Posts for tag: dental fillings

Understanding Tooth Sensitivity

Do you know the difference sources of tooth sensitivity? Do you know what sensitivity can be an issue and which are of small consequence?

Consider these questions:
 

 1. Is the sensitivity brief or lingering? Lingering refers to more than 30 seconds.
 2. Is the sensitivity all the time or occasional?
 3. Does the sensitivity happen when you do something or does it happen on its own?
 4. Does it hurt when you chew or when its exposed to hot or cold or both?
 5. Do you have receding gums? Receding gums can make teeth more sensitive?
 6. Is there a filling already present on the tooth?
 7. Is there a cavity present on the tooth?
 8. Does the sensitivity keep you up at night?
 9. Do you have to use OTC meds to help with sensitivity?

These are several questions a dentist will use to assess not only the problem but also the severity of the problem.

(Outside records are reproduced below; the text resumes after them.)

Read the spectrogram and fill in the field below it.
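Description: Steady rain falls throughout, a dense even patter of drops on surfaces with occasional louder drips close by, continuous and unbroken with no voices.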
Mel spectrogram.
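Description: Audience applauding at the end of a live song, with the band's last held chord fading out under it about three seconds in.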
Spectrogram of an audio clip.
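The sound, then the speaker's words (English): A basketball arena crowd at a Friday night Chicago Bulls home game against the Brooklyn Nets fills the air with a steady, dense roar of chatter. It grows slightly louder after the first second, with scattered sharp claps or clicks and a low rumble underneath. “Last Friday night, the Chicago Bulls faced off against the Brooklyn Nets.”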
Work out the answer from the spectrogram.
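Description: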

Come visit Dr.Glasmeier to find out the source of the sensitivity and to assess if treatment is needed.

Question: How are cavities detected by a dentist?

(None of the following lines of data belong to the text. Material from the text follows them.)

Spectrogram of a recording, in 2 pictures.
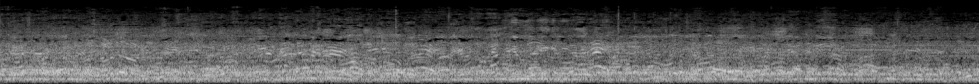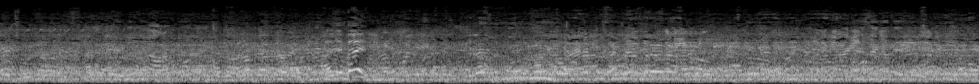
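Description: A large outdoor crowd chatters and shouts steadily.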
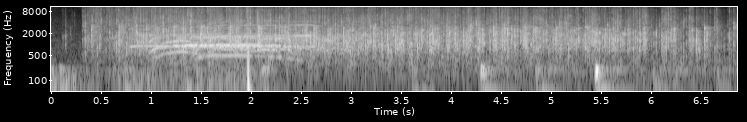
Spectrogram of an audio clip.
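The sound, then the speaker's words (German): An audience bursts into sustained applause for a performer after a text reading, dense overlapping clapping that holds steady for several seconds, with a few brief whistles and cheers rising above it early on. “Applaus”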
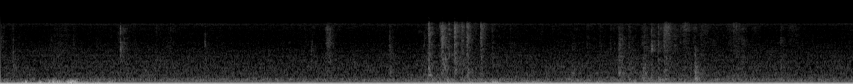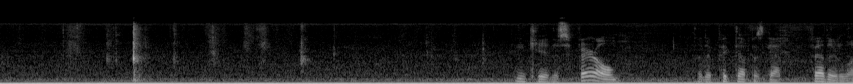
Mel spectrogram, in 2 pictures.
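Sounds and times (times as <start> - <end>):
pigeon flapping wings: 4.2 - 5.1, 5.9 - 7.4.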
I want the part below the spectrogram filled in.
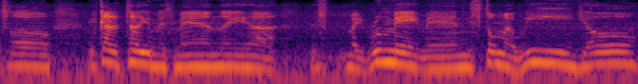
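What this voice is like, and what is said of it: Stoner voice with Mexican accent. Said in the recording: “Good impersonation... you were kind of going for the Mexican Cheech Martin... it was decent enough. It's not Michael Winslow good”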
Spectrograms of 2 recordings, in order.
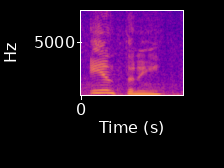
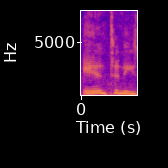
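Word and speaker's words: Antony: I'm hoping to get to see that I think it's pronounced Anthony. It's not Anthony. It's Anthony Starr, the guy who plays Homelander in The Boys.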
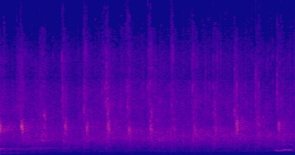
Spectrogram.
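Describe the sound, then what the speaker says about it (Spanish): Church congregation applauding to God during a service, a fairly quiet, even spread of many hands clapping in a reverberant room, with a faint short tone near the end. "Da un aplauso a Dios."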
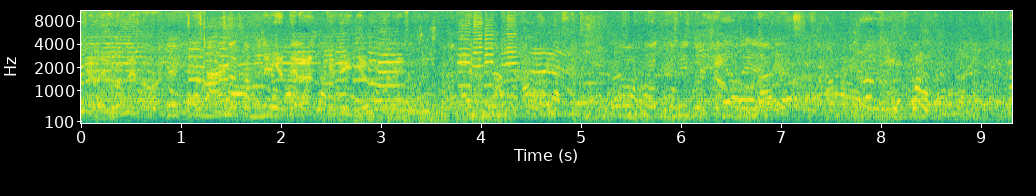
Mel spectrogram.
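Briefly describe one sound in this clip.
A crowd of men shout and call out outdoors.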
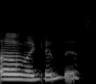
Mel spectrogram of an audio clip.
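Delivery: talking through laughter. Reacting to a funny chat comment: laughing while talking. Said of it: "Sorry, I'm laughing".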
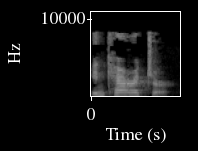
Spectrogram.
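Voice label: "in character", English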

Answer: There are multiple ways a dentist can screen for and detect cavities or tooth decay:

 

1. Visual- The dentist looks for unusual discolorations, stains and dark spots found along different surfaces of the tooth. The most obvious occur along the biting surfaces of the teeth and are found more commonly on the molars.

 

2. Feel- The dentist uses an instrument called an "explorer" trying to feel for "stickiness" or catches along the surface of the tooth. The stickiness is often found along the grooves and fissures of the tooth and represents an area where the enamel coating of the tooth has been compromised.

 

3. Xrays- Digital xrays allow a dentist to see cavities not only along the biting surfaces but the flossing surfaces between the teeth. Not only do xrays provide insight to the presence or absence of a cavity, but it can convey the extent or depth of the cavity. A dentist can use xrays to determine how deep the cavity is and if there is nerve involvement.

 

4. Laser- Using a device called a "Diagnodent", a dentist can use a special laser that measure the damage that is left behind as a result of cavity or tooth decay. While this is not a primary means of detection, it will typically reinforce the presence of absence of a cavity if there is suspicion.

 

So the next question is, if there are multiple ways a cavity can be detected, what is the best way?

 

While there are many ways to detect tooth decay, one way is not more advantageous than the other. Simply put, the dentist should use as many ways as possible to help assess. All four ways can give the dentist tremendous insight into cavity assessment and provide the patient confidence that nothing was missed during an exam!

Do we always need an injection?(i.e. being numb, being frozen, putting the tooth asleep)

 

Sometimes patients do not require injections for fillings. It depends on how large and how deep the cavity(decay) is and where is sits in relation to the nerve. I like to think of a tooth like an M&M peanut. The outer candy shell is the enamel, which has no nerve endings. The inner chocolate layer is the dentin, which does have nerve endings and then there is the peanut, aka the "pulp" or nerve of the tooth.

 

Cavities that form only in the enamel tend to not cause sensitivity therefore do not need to be numb to be fixed. However when the cavity penetrates into the second layer, the dentin, hot/cold/sensitivity begins. Decay into dentin will require local anesthesia(injections) to put the tooth into a comfortable state so the cavity can be removed. When cavities get into the nerve, thats when we speak of root canals. Once decay(bacteria) have penetrated into the nerve, an onslaught of symptoms begins. Ranging from cold sensitivity to throbbing, sharp pain to biting pain to gum tenderness, the nerve will require removal to eliminate the infection and sensitivity.

 

So to summarize, the need for being "numb" relies on how far the cavity got into the M&M peanut :)